Head Chef Sun Kim has every reason to boast about his culinary track record – having worked both at Tetsuya’s in Sydney and Waku Ghin in Singapore – but the soft-spoken chef’s talents speak loudest on the plate. Focusing on modern cuisine with undoubtedly Asian flair in places, every course at Meta is a delicate little creation. Ingredients are well matched, plating is vibrant and appetising, and of course, cooking techniques are handled flawlessly.
Nit-pickers could argue that the restaurant lacks a certain level of ambience, as the dark space is illuminated by a single row of lights outside the kitchen and the dark tones of the furniture do little to add to the vibrancy. But eating here, your attention will hardly be on the choice of upholstery.

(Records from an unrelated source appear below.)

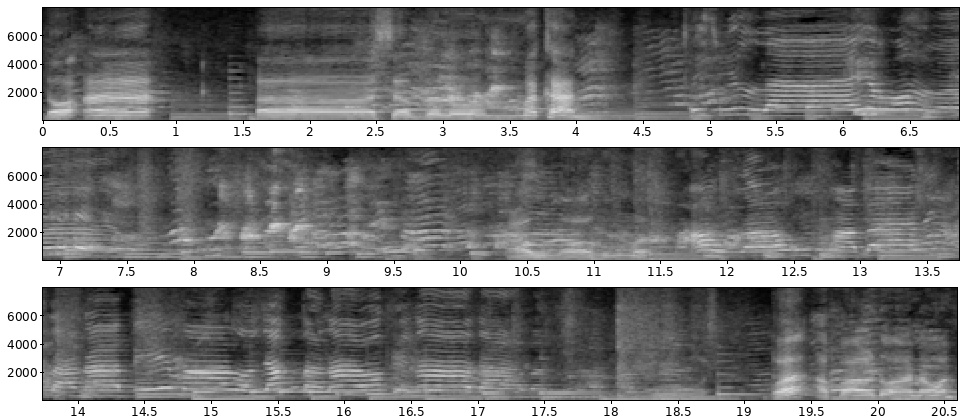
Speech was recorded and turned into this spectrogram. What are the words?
Doa eh, sebelum makan. Allahumma. Allahumma barik Pak apal doa naon?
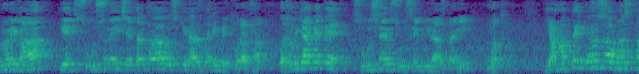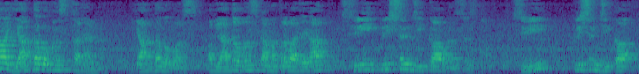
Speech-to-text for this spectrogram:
उन्होंने कहा कि एक सूरसनई क्षेत्र था और उसकी राजधानी मेथुरा था। और हम क्या कहते हैं? सूरसेन सूरसेन की राजधानी मथुरा। यहाँ पे कौन सा वंश था? यादव वंश था ध्यान यादव वंश। अब यादव वंश का मतलब आ जाएगा श्री कृष्ण जी का वंश था श्री कृष्ण जी का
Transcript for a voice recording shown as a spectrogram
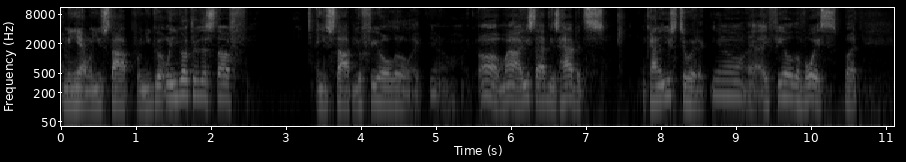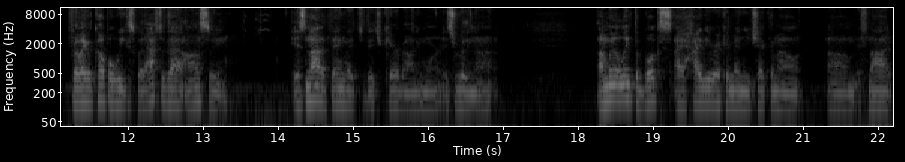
I mean, yeah, when you stop, when you go, when you go through this stuff and you stop, you'll feel a little like, you know, like, oh, wow, I used to have these habits. I'm kind of used to it. You know, I feel the voice, but for like a couple weeks. But after that, honestly, it's not a thing that you, that you care about anymore. It's really not. I'm to link the books. I highly recommend you check them out. Um, if not,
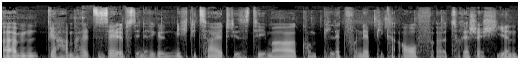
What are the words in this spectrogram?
Ähm, wir haben halt selbst in der Regel nicht die Zeit, dieses Thema komplett von der Pike auf äh, zu recherchieren.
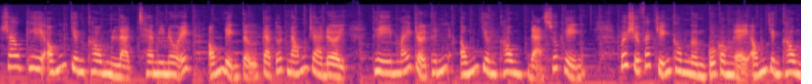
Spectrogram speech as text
sau khi ống chân không là Terminal X, ống điện tử cathode nóng ra đời, thì máy trợ thính ống chân không đã xuất hiện. Với sự phát triển không ngừng của công nghệ ống chân không,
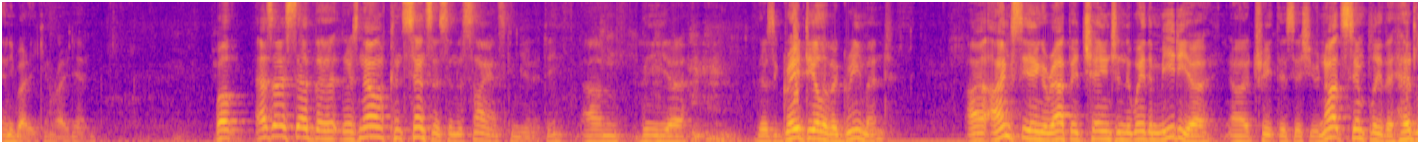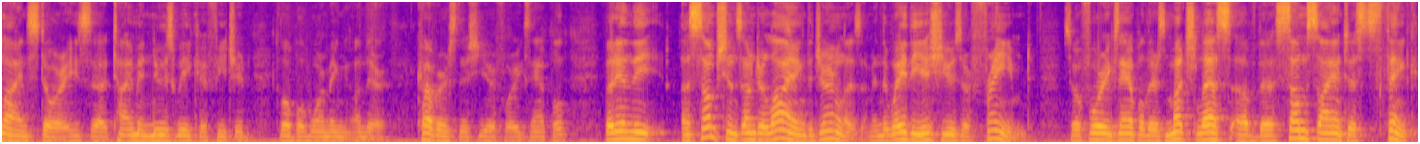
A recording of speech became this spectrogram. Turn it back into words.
anybody can write in. Well, as I said, the, there's now consensus in the science community. Um, the, uh, there's a great deal of agreement. Uh, I'm seeing a rapid change in the way the media uh, treat this issue. Not simply the headline stories. Uh, Time and Newsweek have featured global warming on their covers this year, for example, but in the assumptions underlying the journalism, in the way the issues are framed. So, for example, there's much less of the some scientists think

Those fortunate enough to score counter seats in this 30-seater space will be hypnotised by the flurry of tenacious chefs immaculately preparing each dish whilst hardly making a sound. Like a well-oiled pan, service is slick, warm and steady. All attention is on the staff and most importantly, on the food.

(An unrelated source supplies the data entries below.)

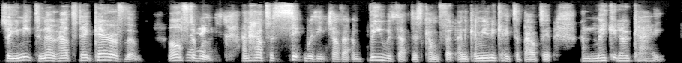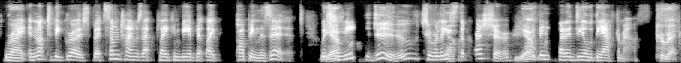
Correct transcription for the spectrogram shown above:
So you need to know how to take care of them afterwards and how to sit with each other and be with that discomfort and communicate about it and make it okay. Right and not to be gross but sometimes that play can be a bit like popping the zit which Yeah. you need to do to release Yeah. the pressure yeah but then you've got to deal with the aftermath correct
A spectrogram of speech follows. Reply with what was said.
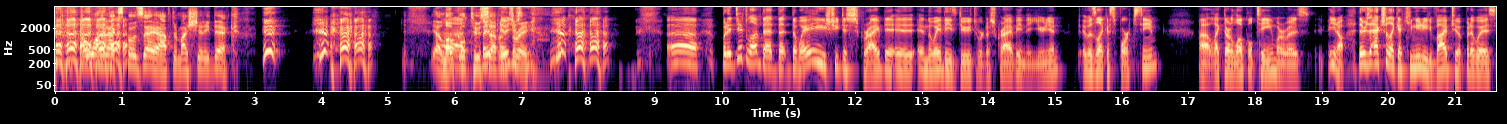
I want an expose after my shitty dick. Yeah, local Uh, but it- it was just- 273. Uh, but I did love that that the way she described it and the way these dudes were describing the union. It was like a sports team, uh, like their local team, where it was you know there's actually like a community vibe to it. But it was,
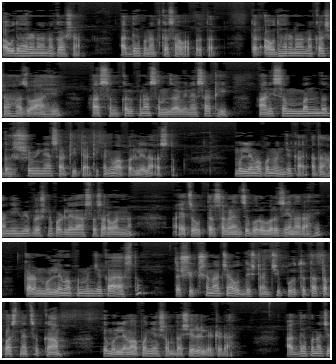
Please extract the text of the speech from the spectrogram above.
अवधारणा नकाशा अध्यापनात कसा वापरतात? तर अवधारणा नकाशा हा जो आहे हा संकल्पना समजाविण्यासाठी आणि संबंध दर्शविण्यासाठी त्या ठिकाणी वापरलेला असतो. मूल्यमापन म्हणजे काय? आता हा नेहमी प्रश्न पडलेला असतो सर्वांना. याचं उत्तर सगळ्यांचं बरोबरच येणार आहे. कारण मूल्यमापन म्हणजे काय असतं? तर शिक्षणाच्या उद्दिष्टांची पूर्तता तपासण्याचं काम हे मूल्यमापन या शब्दाशी रिलेटेड आहे. अध्यापनाचे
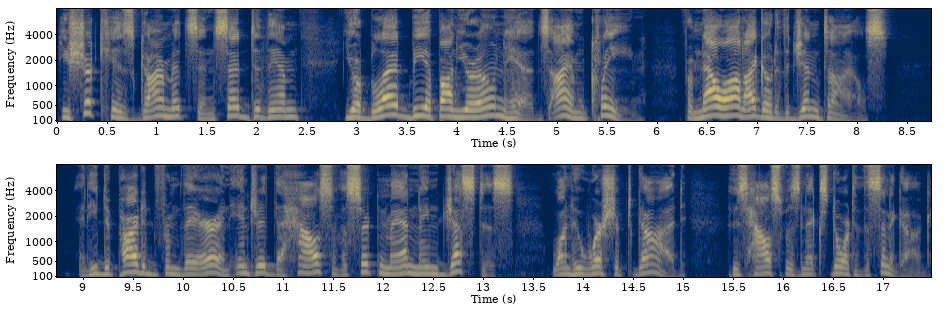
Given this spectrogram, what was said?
he shook his garments and said to them, Your blood be upon your own heads, I am clean. From now on I go to the Gentiles. And he departed from there and entered the house of a certain man named Justus, one who worshipped God, whose house was next door to the synagogue.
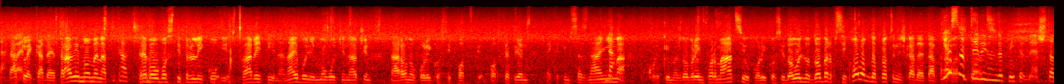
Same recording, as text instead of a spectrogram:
Tako je. dakle, kada je pravi moment, Tačno. treba ubostiti priliku i ostvariti na najbolji mogući način, naravno ukoliko si pot- potkrepljen nekakvim saznanjima, Da. ukoliko imaš dobre informacije, ukoliko si dovoljno dobar psiholog da proceniš kada je ta prava Ja sad tebi imam da pitam nešto.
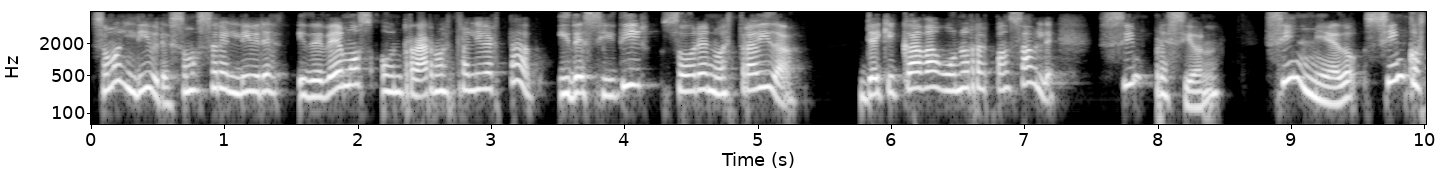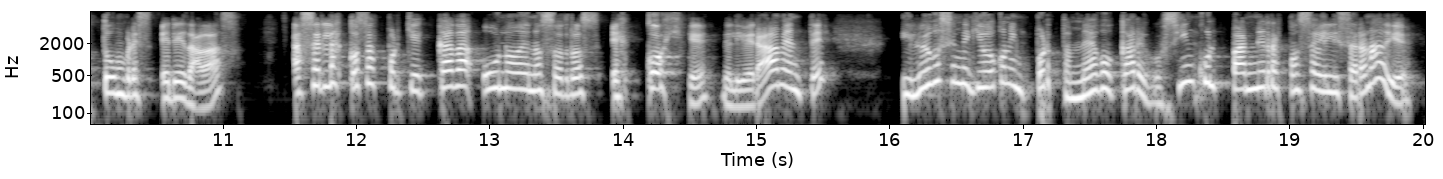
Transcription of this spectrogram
Somos libres, somos seres libres y debemos honrar nuestra libertad y decidir sobre nuestra vida, ya que cada uno es responsable, sin presión, sin miedo, sin costumbres heredadas, hacer las cosas porque cada uno de nosotros escoge deliberadamente y luego si me equivoco no importa, me hago cargo, sin culpar ni responsabilizar a nadie,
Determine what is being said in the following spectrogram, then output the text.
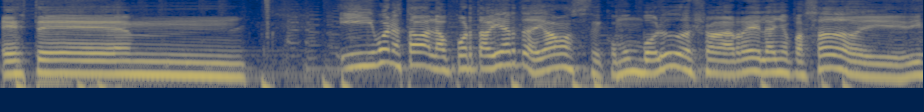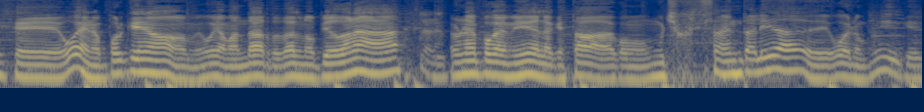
Este. mm, y bueno, estaba la puerta abierta, digamos, eh, como un boludo. Yo agarré el año pasado y dije, bueno, ¿por qué no? Me voy a mandar, total, no pierdo nada. Claro. Era una época de mi vida en la que estaba como mucho con esa mentalidad de, bueno, ¿qué, qué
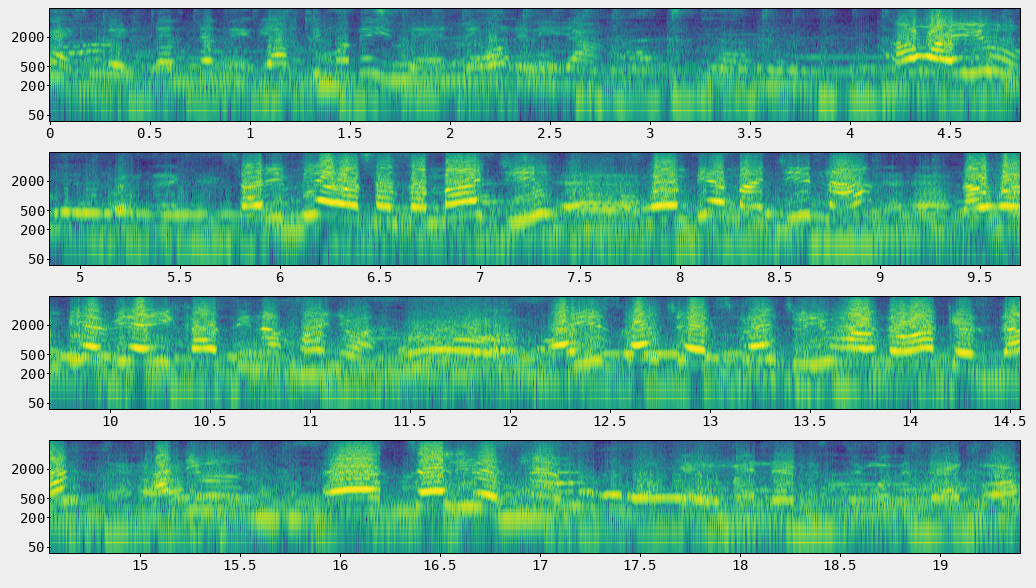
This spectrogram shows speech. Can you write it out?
anataka explain. Tell, tell the yeah, Timothy is uh, the only yeah. How are you? Salimia watazamaji, uambie majina na uambie vile hii kazi inafanywa. Uh, he is going to explain to you how the work is done and he will uh, tell you his name. Okay, my name is Timothy Dagwa.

On the menu, there is a seasonal ‘prix fixe’ of six- or eight-courses that – as is customary with budding fine dining restaurants – evolves seasonally. As Meta’s name suggests, the kitchen works on the principle of existing in a constant phase of metamorphosis – dynamic and constantly evolving. Whilst we have not yet had the opportunity to sample what delights have arisen come Spring, if the Winter degustation is any indicator, diners are in excellent hands.
We began our epicurean foray with what was easily the most voluptuous Irish oyster we have had the pleasure of slurping in Singapore. A gamble of a slightly unconventional garnish of lemon, ginger and pomelo yielded very high rewards. Next, a delicately sweet body of Amebi (sweet shrimp) camouflaged amongst a reef of yuzu, apple, and ikura, contrasted with the umami of its perfectly crisp head.
Paying tribute to Chef Sun Kim’s Korean background, the Wagyu Beef Tartare embodied a reconstruction of a traditional Korean ‘bibimbap’, where the beef took shelter beneath a nest of crisp, puffed rice, supported by egg yolk spheres and pear kimchi. As is traditional with its namesake, the ingredients were jumbled together to create an admittedly less attractive but far more flavourful bite. Not to the same calibre as the tartare was the Slow Cooked Grass Fed Beef Short Rib. While masterfully cooked, with each morsel of meat melting on the tongue, its accompanying parsnip puree and pickled oyster mushroom simply lacked the collective impact of other courses.
It is clear that Meta excels when it comes to handling seafood. A deceptively humble-sounding course of Sea Bass, grilled and left floating atop a delicate broth studded with clams and fregola pasta, was simply beautiful and perhaps one of our favourite courses. Proving once again that sometimes simple is best; the quality of each ingredient was left to speak for itself.
As for dessert – each of pastry chef Tammy Mah’s creations are modern and exciting. Her rendition of a ‘Cheesecake,’ presented as a golden-yellow ‘bonbon’, encasing a rich filling, was visually impressive and light on the palate. Whilst playing with liquid nitrogen may be considered a bit passé nowadays and a potentially shallow attempt at a bit of ‘razzle-dazzle’ to some, Mah’s ability to channel plenty of flavour alongside the ‘fun’ is a skill not to be underestimated.
The food aside, easily the most remarkable thing about an experience here is the staff’s attention to detail and nuanced approach to every customer. A simple passing remark of beginning to feel full saw the kitchen prepare a lighter alternative to a potentially heavy dessert. A diner’s dietary restrictions are treated more as an opportunity for the chef to get a little creative than as a dampener on your experience.
To capture Meta in an oyster shell, it is a restaurant that takes pride in executing every little thing as perfectly as possible. While the restaurant may still be finding its feet in terms of its ‘culinary identity’ on this competitive street, we think the tight-knit and young men and women in the kitchen are out to raise a few eyebrows.
9 Keong Saik Road
T : (+65) 6513 0898
Following our focus on Keong Saik (see our main On